One antidote to such behaviour is the conscious identification of what the job is and what skills and qualities are considered necessary before recruitment begins. That way the people responsible for applying the merit principle are aware of what the best person may look like in an overall sense. Training is the other ingredient. It is always easier to avoid falling into a trap if you are aware of it in the first place. However, it is important to acknowledge that in assessing work-related qualities required, agencies can legitimately take into account such considerations as relevant personal qualities (i.e. integrity) and ability to contribute to team performance (i.e. a team player) that are reflected in the selection criteria. My point is that it is entirely appropriate, and within the spirit of merit in the APS to determine and select on the basis of what could be called the 'professional' fit as opposed to 'personal' fit.
Merit will always be a controversial area as its application affects individual lives and the efficiency of agencies. As Merit Protection Commissioner, I believe it is important that the APS community continues to debate merit and the manner in which merit is reflected in the legislative framework, in agency practices and decision-making. My views are summarised in a quote from one of the speakers (Hawke 1996) at the 1996 merit seminar mentioned above:

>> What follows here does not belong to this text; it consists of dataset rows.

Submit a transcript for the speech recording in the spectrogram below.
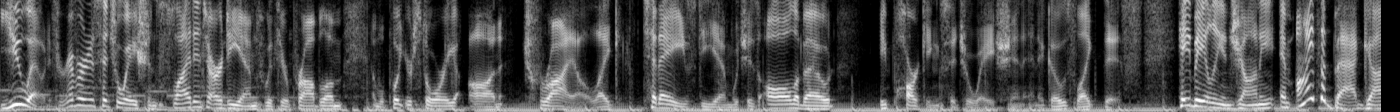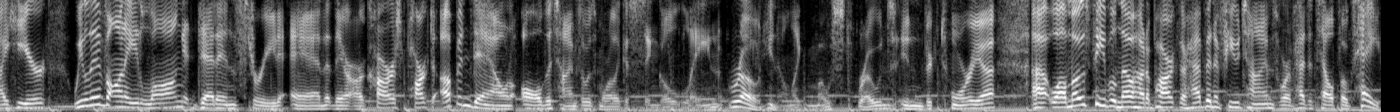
you out. If you're ever in a situation, slide into our DMs with your problem, and we'll put your story on trial, like today's DM, which is all about a parking situation, and it goes like this Hey, Bailey and Johnny, am I the bad guy here? We live on a long dead end street, and there are cars parked up and down all the time, so it's more like a single lane road, you know, like most roads in Victoria. Uh, while most people know how to park, there have been a few times where I've had to tell folks, hey,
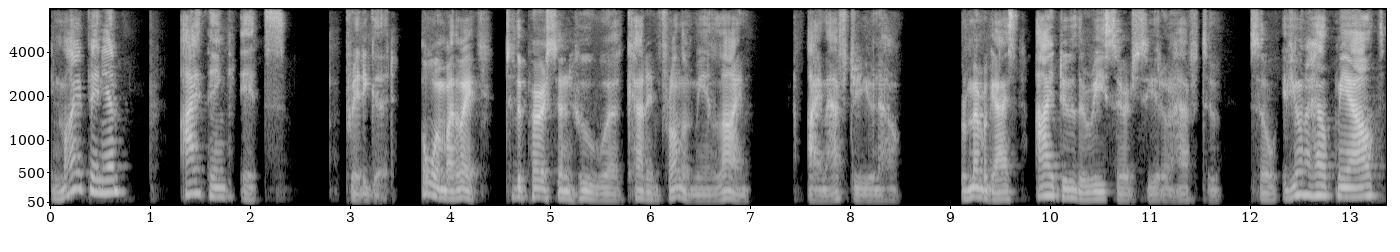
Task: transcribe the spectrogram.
in my opinion, I think it's pretty good. Oh, and by the way, to the person who uh, cut in front of me in line, I'm after you now. Remember, guys, I do the research so you don't have to. So if you want to help me out,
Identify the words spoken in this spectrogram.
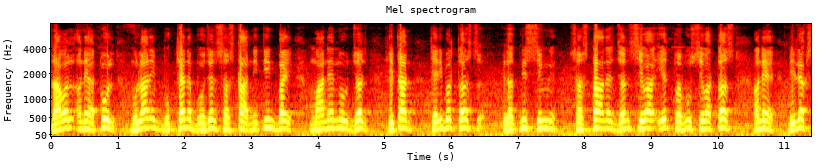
રાવલ અને અતુલ મુલાની ભૂખ્યાને ભોજન સંસ્થા નીતિનભાઈ માનેનું જજ હિતાન ચેરિબલ ટ્રસ્ટ, રજનીશસિંહ સંસ્થા અને જન સેવા એ જ પ્રભુ સેવા ટ્રસ્ટ અને ડિલક્સ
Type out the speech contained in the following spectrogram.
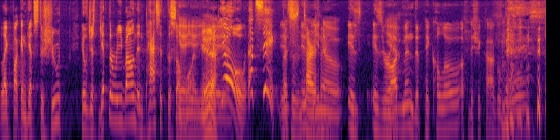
like fucking gets to shoot. He'll just get the rebound and pass it to someone. yeah, And you're yeah, like, yo, that's sick. That's his Is- entire you thing. know, Is is Yeah. Rodman the Piccolo of the Chicago Bulls? there's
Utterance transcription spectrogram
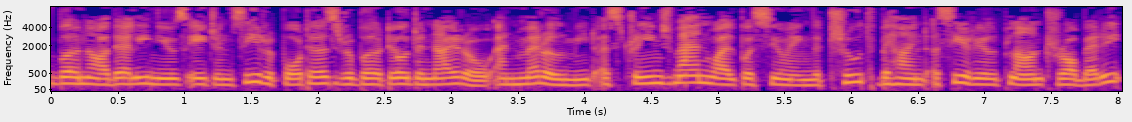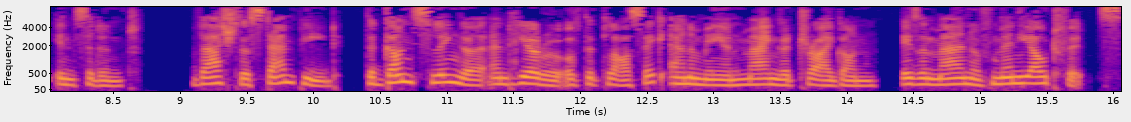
Bernardelli News Agency reporters Roberto De Niro and Meryl meet a strange man while pursuing the truth behind a cereal plant robbery incident. Vash the Stampede, the gunslinger and hero of the classic anime and manga Trigun, is a man of many outfits.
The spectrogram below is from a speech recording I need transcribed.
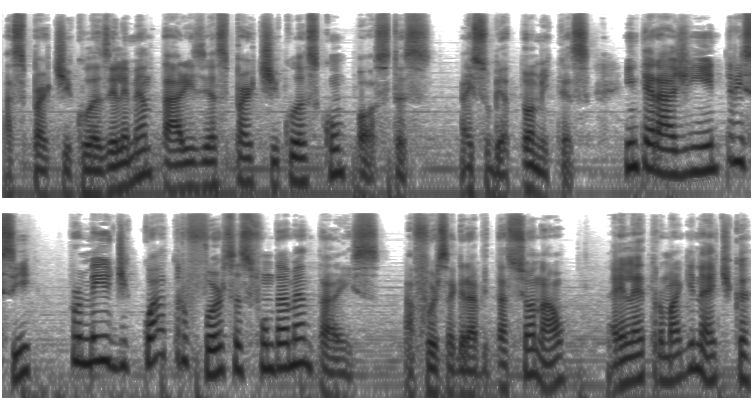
as partículas elementares e as partículas compostas. As subatômicas interagem entre si por meio de quatro forças fundamentais: a força gravitacional, a eletromagnética,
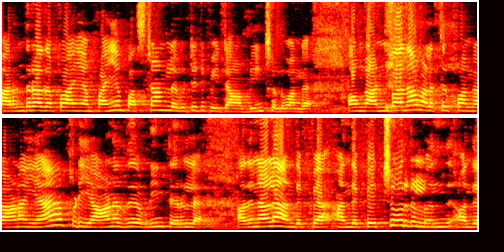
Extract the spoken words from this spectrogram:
மறந்துடாதப்பா என் பையன் பஸ் ஸ்டாண்டில் விட்டுட்டு போயிட்டான் அப்படின்னு சொல்லுவாங்க. அவங்க அன்பாக தான் வளர்த்துருப்பாங்க. ஆனால் ஏன் இப்படி ஆனது அப்படின்னு தெரில அதனால் அந்த பெ அந்த பெற்றோர்கள் வந்து அந்த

I don't believe we will ever stop debating Merit. We will never get it perfect. But if we keep working at it, I think we have a reasonable chance of giving individuals a fair go, drawing on the best talent available, achieving the objectives of our departments and agencies, and getting the leaders we need in the Service in the twenty-first century.
We can do nothing less.
APSC [Australian Public Service Commission]. 2005. State of the Service Report 2004–05, Canberra: Commonwealth of Australia.
APSC [Australian Public Service Commission]. 2010. State of the Service Report 2009–10, Canberra: Commonwealth of Australia.
APSC [Australian Public Service Commission] 2010b. Discussion Paper: Proposing a new set of Australian Public Service Values. Canberra: Commonwealth of Australia.
Commonwealth of Australia. 2010. Ahead of the Game: Blueprint for the Reform of Australian Government Administration. Report of the Advisory Group on Reform of Australian Government Administration, 2010. Canberra: Commonwealth of Australia.
Eggins, S. 2010. Choosing the 'best' candidate: our struggle with merit. Public Sector Informant, October 2010.
Godwin, A. 2009. The Merit Protection Commissioner and Ethical Decision Making. Canberra: Commonwealth of Australia.
Hawke, A. 1996. Another Look at Merit or Looking for the best piece of cheese 30 May 1996. Public Service and Merit Protection Commission Merit Seminar. Canberra: Commonwealth of Australia.
MAB [Management Advisory Board]. 1993. Accountability in the Commonwealth Public Sector, MAB/MIAC No 11, June 1993. Canberra: Australian Government Publishing Service.
OAIC [Office of the Australian Government Information Commissioner]. 2010. Freedom of Information—What's changed? Fact Sheet No 2. Canberra: Commonwealth of Australia. URL: <http://www.oaic.gov.au/freedom-of-information/foi-resources/foi-fact-sheets/>.
Obama, B. 2010. Improving the Federal Recruitment and Hiring Process. Presidential Memorandum 11 May 2010. Washington: Office of the Press Secretary. URL: <http://www.whitehouse.gov/the-press-office/presidential-memorandum-improving-federal-recruitment-and-hiring-process>.
Shergold, P. 1996. PSMPC Merit Seminar. Address to Public Service and Merit Protection Commission Merit Seminar 30 May 1996. Canberra: Commonwealth of Australia.
 The Public Service Commission of Canada's 2009–2010 Annual Report, 2010, the United Kingdom's Civil Service Commissioner's Annual Report 2009–10, and the United States Merit System Protection Board, Merit System Principles provide information on merit-related issues within the respective public services.
 The State of the Service Report 2007–08 (p. 175) reported that unsuccessful applicants for positions in the previous 12 months were nearly twice as likely to consider that merit was not routinely applied as were successful applicants.